France’s medical regulator approved the resumed use of AstraZeneca’s COVID-19 vaccine on Friday, but said it should be given only to people aged 55 and older.
The restriction breaks with the European watchdog’s guidance that the shot is safe for all age groups, and comes just weeks after Paris initially said the Anglo-Swedish vaccine should be used only on people under 65.
The European Medicines Agency said on Thursday it was convinced the benefits of the AstraZeneca vaccine outweighed the risks after reports of rare instances of blood clotting.
The recommendation from the National Authority for Health (HAS) reflected signs that the clotting affected younger people mostly, whose risk of dying from COVID-19 was lower than the elderly.
“Given the data provided by the EMA, it is the HAS’s belief that vaccination with the AstraZeneca vaccine can resume immediately,” the French regulator said in a statement.
“However, the EMA has identified a possible increased risk of (thrombosis) in people under 55 years old. The HAS recommends using the AstraZeneca vaccine at this stage only for people aged 55 and over, who represent the majority of priority people.”
An EMA review covering 20 million people in the UK and the European Economic Area, which links 30 European countries, included seven cases of blood clots in multiple blood vessels and 18 cases of a rare condition that is difficult to treat called cerebral venous sinus thrombosis (CVST).

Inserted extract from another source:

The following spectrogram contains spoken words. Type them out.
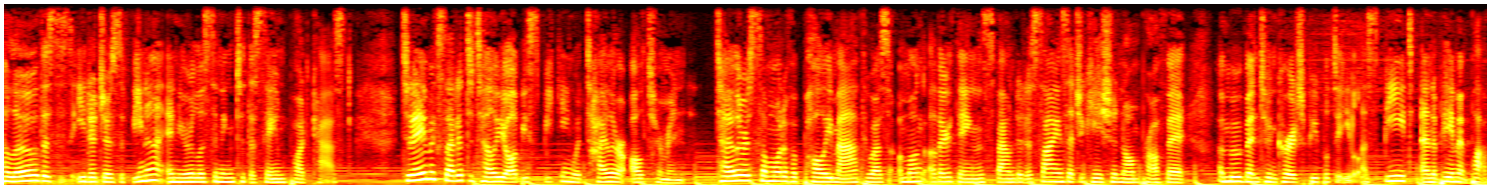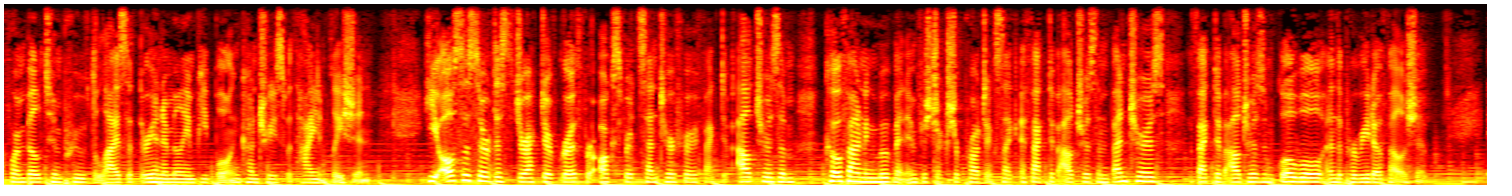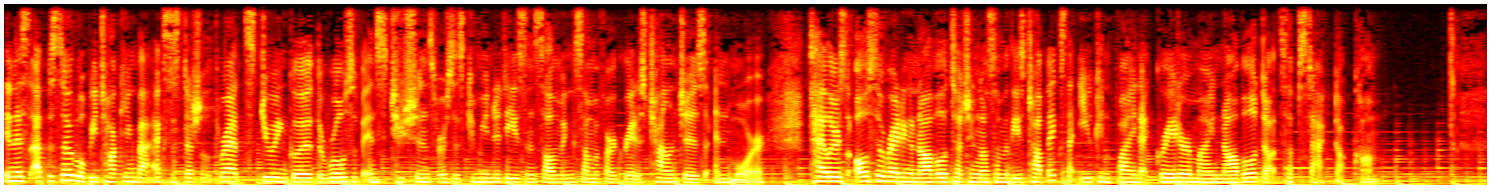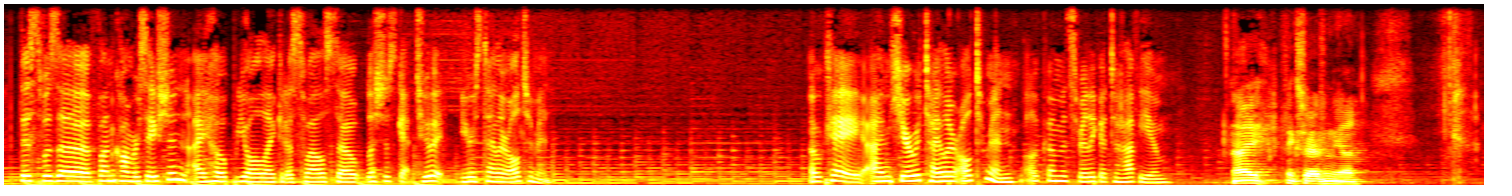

France was one of more than a dozen European Union states that suspended use of the Anglo-Swedish vaccine this week.
The HAS said it would review its opinion soon as new data came in. Guidance would also be given soon to those under 55 who have already received a first dose of AstraZeneca, it added.

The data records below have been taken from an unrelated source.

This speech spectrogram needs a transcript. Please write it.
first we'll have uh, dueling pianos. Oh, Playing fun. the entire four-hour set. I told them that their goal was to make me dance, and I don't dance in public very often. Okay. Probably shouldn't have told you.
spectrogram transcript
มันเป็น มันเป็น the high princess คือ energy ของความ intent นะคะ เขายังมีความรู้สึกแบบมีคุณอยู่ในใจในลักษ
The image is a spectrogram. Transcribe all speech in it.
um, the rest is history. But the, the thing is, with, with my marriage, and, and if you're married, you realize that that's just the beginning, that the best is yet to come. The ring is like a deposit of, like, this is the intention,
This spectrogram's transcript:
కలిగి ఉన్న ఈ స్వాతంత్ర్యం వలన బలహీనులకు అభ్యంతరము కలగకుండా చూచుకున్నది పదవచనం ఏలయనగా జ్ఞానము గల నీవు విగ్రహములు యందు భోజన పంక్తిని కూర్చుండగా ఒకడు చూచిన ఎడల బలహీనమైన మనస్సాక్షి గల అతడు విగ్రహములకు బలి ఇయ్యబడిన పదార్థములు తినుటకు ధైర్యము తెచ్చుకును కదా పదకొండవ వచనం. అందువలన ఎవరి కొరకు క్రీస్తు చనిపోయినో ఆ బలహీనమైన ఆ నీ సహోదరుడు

The new restrictions add yet another complication to France’s troubled vaccination rollout, which has been beset by onerous red tape, supply difficulties and a high level of public mistrust.
France has so far delivered 5.7 million first doses – roughly 8% of the population – compared with more than 25 million in Britain and more than 100 million in the United States.

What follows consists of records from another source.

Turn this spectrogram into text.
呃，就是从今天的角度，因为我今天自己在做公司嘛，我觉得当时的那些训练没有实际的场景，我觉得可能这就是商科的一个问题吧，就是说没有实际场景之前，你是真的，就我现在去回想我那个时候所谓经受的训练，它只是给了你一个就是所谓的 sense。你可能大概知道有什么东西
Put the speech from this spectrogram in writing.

When France first approved use of the AstraZeneca shot in early February, it said it should be only for under 65s, with President Emmanuel Macron calling it “quasi-ineffective” for anyone beyond their mid-60s.
France only removed that restriction this month.